The ball zig-zags in the air like a knuckleball. It’s headed beyond the baseline. The score will be even again. All this effort will have been wasted and instead of walking away the champion, now he’ll have to win two more points in a row to win. He’s not sure if he wants to go through this again.
Somehow—maybe a gust of wind—the ball changes trajectory and falls straight down, clipping the baseline. Trey can tell his opponent wants to call the ball out, but the shot is too slow. All six people standing outside the court have a clear view of the line and know the ball landed in. It’s not a good opportunity to cheat. Still, Trey expects his opponent’s index finger to shoot up in the air, indicating a call of out. A shot that ugly should have gone out. As his opponent stumbles backward to make a last second recovery, his left hand rises into the air ambiguously. Instead of extending his finger, he launches a high, defensive forehand back towards Trey.
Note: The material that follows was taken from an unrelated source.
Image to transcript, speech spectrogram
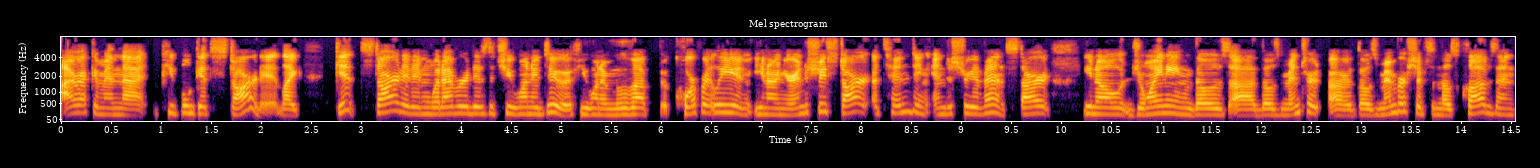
I recommend that people get started. Like get started in whatever it is that you want to do. If you want to move up corporately and you know in your industry, start attending industry events. Start you know joining those uh, those mentor or those memberships and those clubs and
In a way, Trey actually regrets that his opponent had not called the ball out. It would have released all the tension, relieved all the pressure. Sure, he would have dropped his racket on the ground, clasped the top of his skull in disbelief, and charged the net yelling, “No way! That was so in.” Because there are no line judges on the court, there wouldn’t be anything he could do to reverse the call, and Trey would look back to the sidelines at his parents who would share in his anger, his dad probably muttering something about what a big cheater the other boy was. But it would have been a relief, this outcome. A win-win. If he had ended up losing, he’d have an excuse, an asterisk next to his opponent’s victory. Trey would have the moral high ground. His opponent only won because he had cheated, he’d tell people. And he would believe it and sleep easier at night knowing this. But the bastard called it in. The point continues.
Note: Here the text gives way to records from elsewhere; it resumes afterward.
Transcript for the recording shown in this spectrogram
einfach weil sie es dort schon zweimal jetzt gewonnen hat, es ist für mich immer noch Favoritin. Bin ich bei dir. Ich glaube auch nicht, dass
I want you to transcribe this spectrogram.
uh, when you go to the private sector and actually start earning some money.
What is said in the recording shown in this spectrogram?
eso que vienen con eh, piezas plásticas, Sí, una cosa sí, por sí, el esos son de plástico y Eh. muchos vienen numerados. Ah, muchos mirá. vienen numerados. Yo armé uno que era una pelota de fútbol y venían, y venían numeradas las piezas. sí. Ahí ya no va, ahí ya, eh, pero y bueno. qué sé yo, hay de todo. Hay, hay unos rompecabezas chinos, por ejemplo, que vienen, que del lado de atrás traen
Trey is even more careful now, his shots landing shorter in the court while his opponent has gone on the attack. He senses his opponent is frustrated, anxious. Trey would be too if he were him. The point should have been over after that horrible mishit. Perhaps pressure has been relieved on the other side of the court. Now, if his opponent should lose the match, he could claim that Trey had only won because he’d been lucky. That’s one thing Trey has learned. Rarely are there both winners and losers in tennis. Mostly, it seems, there are those who won and those who claim they should have won. Defeat is difficult to accept and those who do toil at the bottom of the rankings until they’re so discouraged by their lack of achievement they eventually give up.
Out of the corner of his eye, Trey sees his opponent’s parents shaking their heads, gesturing with their hands, and mouthing over and over, “That was out.” They actually want to believe that Trey’s ball had been out. They had wanted their son to cheat, and they would have accepted it. Wow.
Trey is now sprinting from corner to corner, chasing down balls, trying to hit at least one defensive shot good enough so that the attack stops. He finally hits his first decent shot in the last thirty minutes, a sharp crosscourt forehand that sends his opponent scurrying towards the sideline. The shot has taken just about everything out of Trey. If his opponent hits it back, he’s done.
His opponent does get it back, a slow, loopy shot down the line to Trey’s backhand, just enough within reach that Trey has to waddle over to it. This is it. He attempts an ill-advised, poorly executed drop shot that lands barely over the net but bounces too high, giving his opponent ample time to retrieve it. His opponent races to the net and drives a backhand into the opposite corner. Trey doesn’t make a move towards it. The ball lands squarely on the sideline. In. Trey puts up his left finger and says, “out.” It’s over. He’s won.